We study how manufacturing decline and local housing booms contributed to changes in labour market outcomes during the 2000s, focusing on the distributional consequences across geographical areas and demographic groups. Using a local labour markets design, we estimate that manufacturing decline significantly reduced employment between 2000 and 2006, while local housing booms increased employment. These results suggest that housing booms ‘masked’ employment declines that would have occurred earlier in the absence of the booms. This ‘masking’ occurred both within and between cities and demographic groups.
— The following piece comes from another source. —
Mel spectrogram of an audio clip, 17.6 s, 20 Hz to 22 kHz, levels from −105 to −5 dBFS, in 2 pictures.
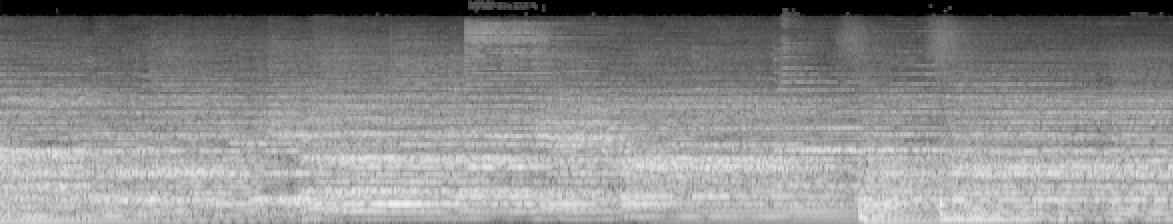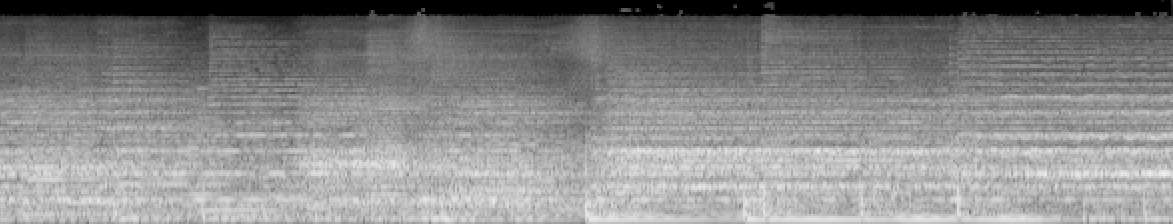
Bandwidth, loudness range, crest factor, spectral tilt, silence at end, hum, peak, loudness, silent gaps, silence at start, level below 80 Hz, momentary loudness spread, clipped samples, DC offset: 16 kHz; 2 LU; 14 dB; -5.5 dB/octave; 0 s; none; -2 dBFS; -17 LUFS; none; 0 s; -54 dBFS; 4 LU; under 0.1%; under 0.1%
We find that roughly 40% of the reduction in employment during the 2000s can be attributed to manufacturing decline and that these negative effects would have appeared earlier had it not been for the large, temporary increases in housing demand.
ASJC Scopus subject areas
- Economics and Econometrics